**Task requirements**
Where an entry below contains an image, skip the image and copy the rest exactly.

**Extracted entries**
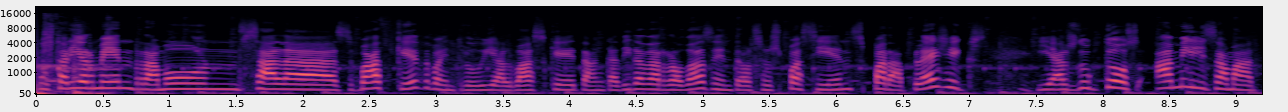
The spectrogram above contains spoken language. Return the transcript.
Posteriorment, Ramon Salas Vázquez va introduir el bàsquet en cadira de rodes entre els seus pacients paraplègics i els doctors Emili Zamat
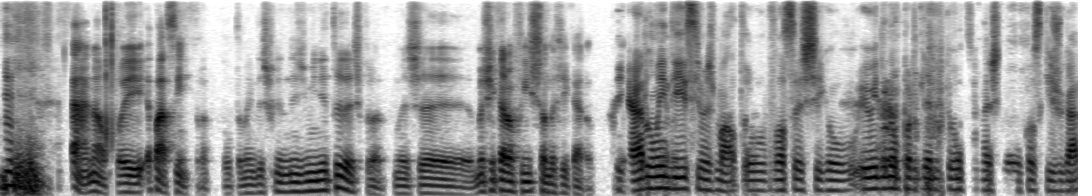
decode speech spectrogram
Ah, não, foi, epá, sim, pronto, tamanho das, das miniaturas, pronto, mas, uh, mas ficaram fixe, onde ficaram. Ficaram lindíssimas, malta. Vocês sigam. Eu ainda não partilhei porque eu vou ser honesto, não consegui jogar.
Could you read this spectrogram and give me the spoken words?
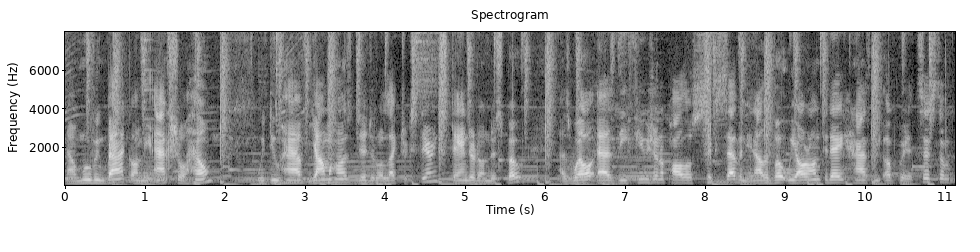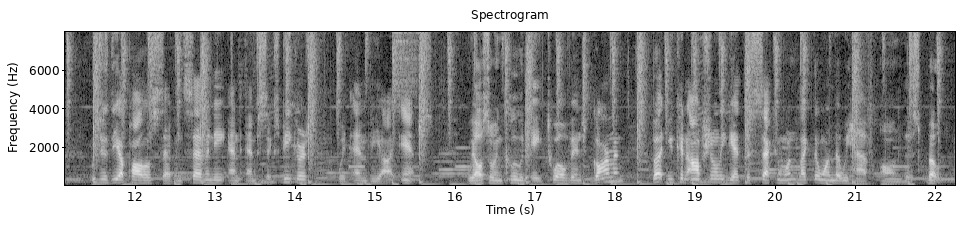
Now moving back on the actual helm, we do have Yamaha's digital electric steering standard on this boat, as well as the Fusion Apollo 670. Now the boat we are on today has the upgraded system, which is the Apollo 770 and M6 speakers with MVI amps. We also include a 12-inch Garmin, but you can optionally get the second one like the one that we have on this boat.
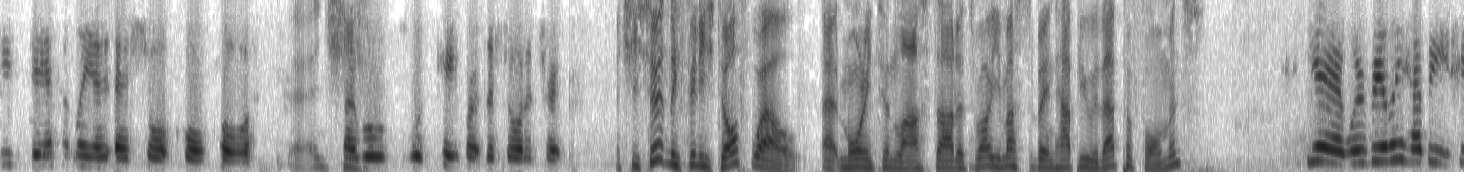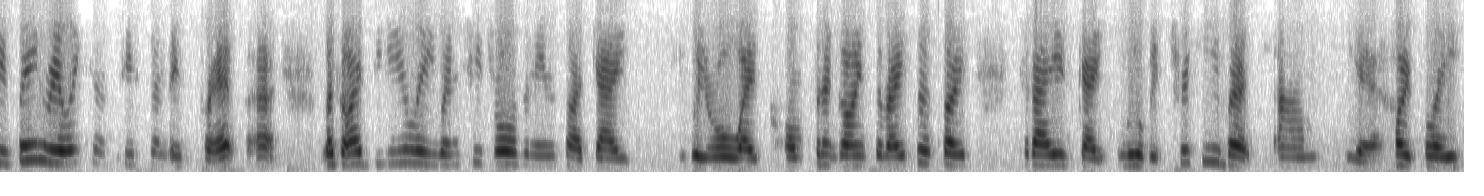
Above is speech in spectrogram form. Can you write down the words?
she's definitely a, a short course horse, And so we'll we'll keep her at the shorter trip. and she certainly finished off well at Mornington last start as well. You must have been happy with that performance. Yeah, we're really happy. She's been really consistent this prep. Uh, like ideally, when she draws an inside gate, we're always confident going to the races. So today's gate's a little bit tricky, but um, yeah, hopefully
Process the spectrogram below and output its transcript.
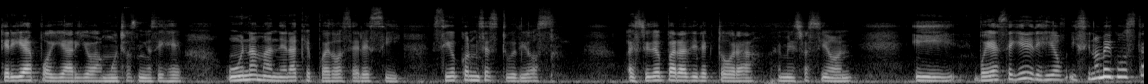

**Solution to this task**
The spectrogram above contains spoken language. Return the transcript.
Posteriorment, Ramon Salas Vázquez va introduir el bàsquet en cadira de rodes entre els seus pacients paraplègics i els doctors Emili Zamat
decode speech spectrogram
Ah, não, foi, epá, sim, pronto, tamanho das, das miniaturas, pronto, mas, uh, mas ficaram fixe, onde ficaram. Ficaram lindíssimas, malta. Vocês sigam. Eu ainda não partilhei porque eu vou ser honesto, não consegui jogar.
Could you read this spectrogram and give me the spoken words?
Now moving back on the actual helm, we do have Yamaha's digital electric steering standard on this boat, as well as the Fusion Apollo 670. Now the boat we are on today has the upgraded system, which is the Apollo 770 and M6 speakers with MVI amps. We also include a 12-inch Garmin, but you can optionally get the second one like the one that we have on this boat.
Above is speech in spectrogram form. Can you write down the words?
she's definitely a, a short course horse, And so we'll we'll keep her at the shorter trip. and she certainly finished off well at Mornington last start as well. You must have been happy with that performance. Yeah, we're really happy. She's been really consistent this prep. Uh, like ideally, when she draws an inside gate, we're always confident going to the races. So today's gate's a little bit tricky, but um, yeah, hopefully
Process the spectrogram below and output its transcript.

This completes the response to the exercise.